I wrote this a week after Kobe Bryant, his thirteen-year-old daughter, Gianna, and their family friends were killed in a helicopter accident on January 26, 2020. It was not until today, the penultimate Sunday of Lent, that I felt compelled to share.
I don’t know why, but I looked up Kobe Bryant’s funeral today only to find out it still hasn’t happened. This unnerved me, and I don’t fully understand why. Still? Grief has stages, but no timetable. All nine bodies recovered, returned, not yet laid to rest. I think in statements about this horrific accident, I suppose, to try to square it with myself.
Why were they flying in that fog?
It was a frightful and gruesome way to go. Blunt force trauma into the side of a hill on a mountain in Calabasas, California; three weeks of nonstop press; a federal investigation; jerseys, candles, flowers, eyes red from weeping, purple, yellow. Where does this leave Los Angeles? I need to stop reading all the press. I need to look away from the wreckage strewn along the hillside because, more than a week later, it is still there on every article and in every news clip, the scene that none of us can unsee. And there is no way to make this better, no semblance of resolution. I’m angry it was Kobe, Gianna, and their family friends. Fog, blunt force, press. Every shot clock read eight, twenty-four.
Why did it have to be someone who told us he was sorry?
We wanted Kobe to be invincible because he elevated his focus and his work to a high art. Yet all that stares back at us from our screens is the scorched side of the mountain, the delicate trails of white smoke rising to a God I am pleading with for answers. Where does this leave the rest of us? There is no way to make this better. I refuse to believe Kobe was barreling towards that hillside his whole life because it’s just so egregiously unfair.
Like the wreckage of burnt, mangled edges of helicopter scattered along that mountain, none of this fits together anymore. No similes stick, and all my ruminating on the Black excellence Kobe reflected back to us are woefully incomplete. He did what you are supposed to do─he won─and he exploded into the side of a mountain. I was so rattled and angry at God the first few days that I prayed the hours faithfully, earnestly, searchingly: none, sext, vespers, compline. Vanessa, Natalia, Bianka, Capri.

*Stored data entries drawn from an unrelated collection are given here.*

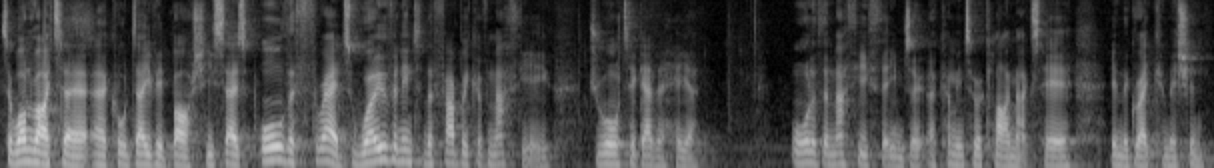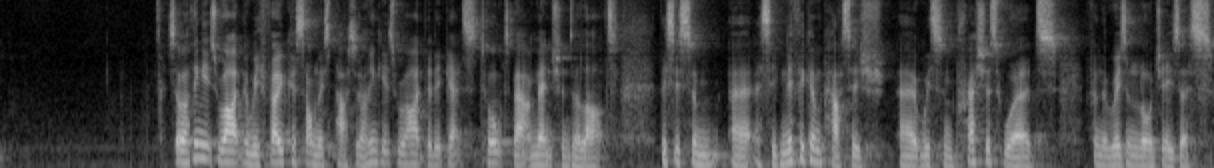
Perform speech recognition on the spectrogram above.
So, one writer uh, called David Bosch, he says, All the threads woven into the fabric of Matthew draw together here. All of the Matthew themes are, are coming to a climax here in the Great Commission. So I think it's right that we focus on this passage. I think it's right that it gets talked about and mentioned a lot. This is some, uh, a significant passage uh, with some precious words from the risen Lord Jesus.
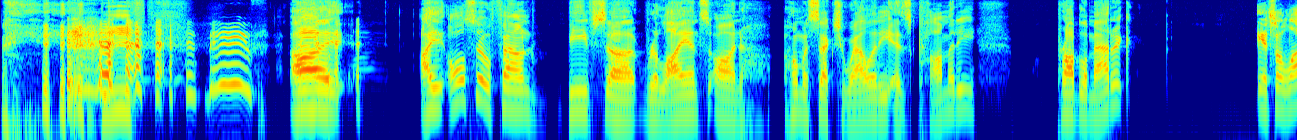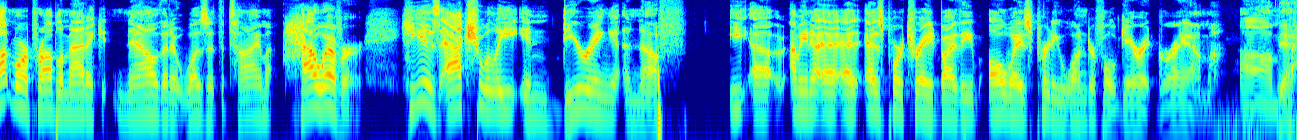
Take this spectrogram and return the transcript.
Beef. Beef. I I also found Beef's uh, reliance on homosexuality as comedy problematic. it's a lot more problematic now than it was at the time. However, he is actually endearing enough. Uh, I mean, as portrayed by the always pretty wonderful Gerrit Graham. Um, Yeah.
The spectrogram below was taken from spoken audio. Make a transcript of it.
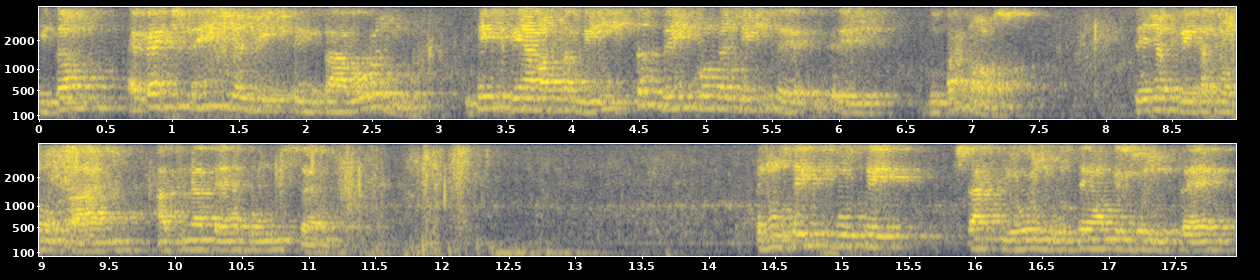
Então, é pertinente a gente pensar hoje o que, que vem à nossa mente também quando a gente lê esse trecho do Pai Nosso. Seja feita a tua vontade, assim na terra como no céu. Eu não sei se você está aqui hoje, você é uma pessoa de fé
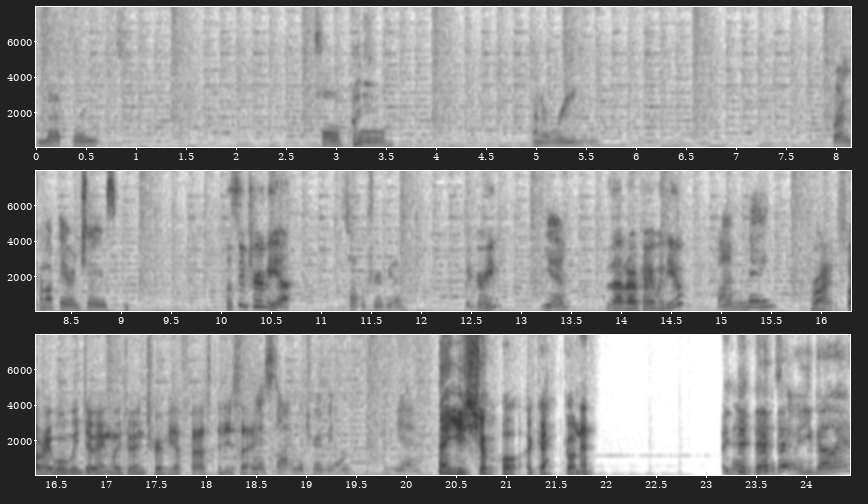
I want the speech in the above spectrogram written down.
Labyrinth. Parkour. and arena. Bren, come up here and choose. Let's do trivia. Start with trivia. The green? Yeah, Is that okay with you? fine with me. Right. Sorry. What are we doing? We're doing trivia first. Did you say? We're starting with trivia. Yeah. Are you sure? Okay. Go on in. Okay, let's go in. you go in?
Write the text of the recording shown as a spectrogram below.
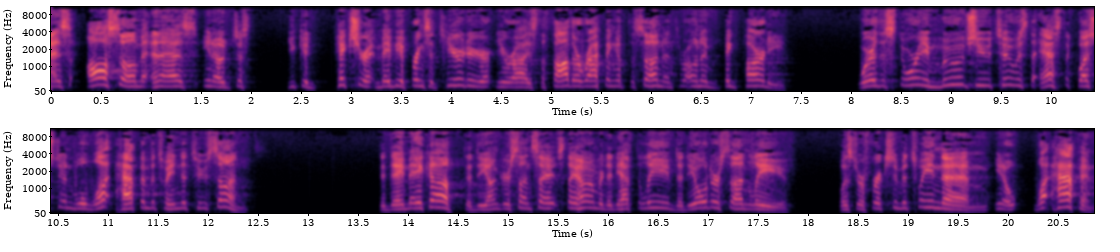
As awesome and as, you know, just you could picture it, maybe it brings a tear to your, your eyes, the father wrapping up the son and throwing a big party. Where the story moves you to is to ask the question, well, what happened between the two sons? Did they make up? Did the younger son say, stay home or did he have to leave? Did the older son leave? Was there friction between them? You know, what happened?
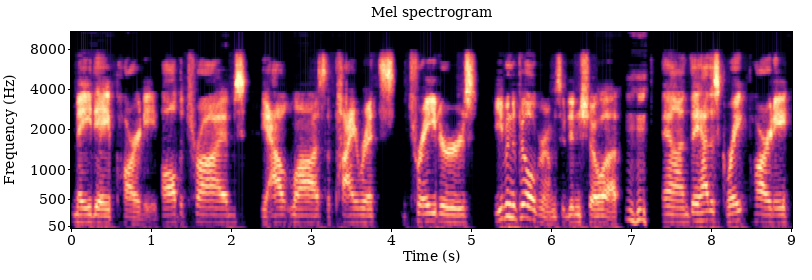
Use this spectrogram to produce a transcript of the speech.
May Day party. All the tribes, the outlaws, the pirates, the traders, even the pilgrims who didn't show up. Mhm. And they had this great party.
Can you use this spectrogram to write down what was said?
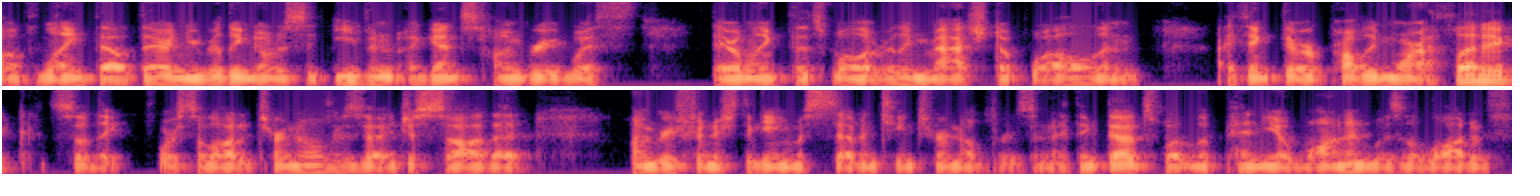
of length out there, and you really notice it even against Hungary with their length as well. It really matched up well, and I think they were probably more athletic, so they forced a lot of turnovers. I just saw that Hungary finished the game with 17 turnovers, and I think that's what Lapeña wanted was a lot of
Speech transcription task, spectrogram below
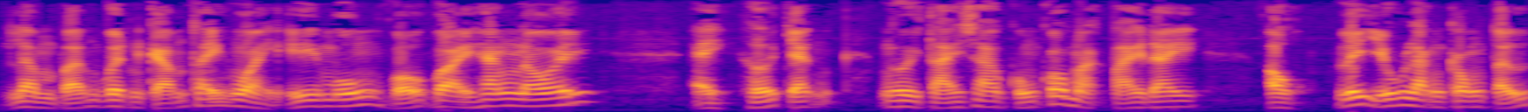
Lâm Vãn Vinh cảm thấy ngoài ý muốn vỗ vai hắn nói. Ê, hứa chấn, ngươi tại sao cũng có mặt tại đây? Ồ, Lý Vũ Lăng công tử,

I can’t stop thinking about the sound of the impact, the explosion the churchgoers heard and felt from the street below.
It shook the mountain.
Why did You look away?
What does it mean to be recovered, returned, and not yet laid to rest? What does it mean to not know where to land? My mom once told me that funerals are very important for Black people because we need to look death in the face and accept it. I can’t keep looking at the crash site. I write about it to integrate the shock, the outrage, the strangely heavy sorrow, to look unflinchingly at the mountain. I write about it to come back. There is no way to make this better. There is no resolution this side of heaven—only our grief.
I know this to be true. And—not “but”—I don’t know why the Bryants, the Altobellis, and the Mausers had to die that day. And—not “but”—I know enough to know an explanation for an unnecessary helicopter accident is not a place to land. A funeral is not a resolution. It was a horrific accident. And when we acknowledge the mountain, the grief begins to move.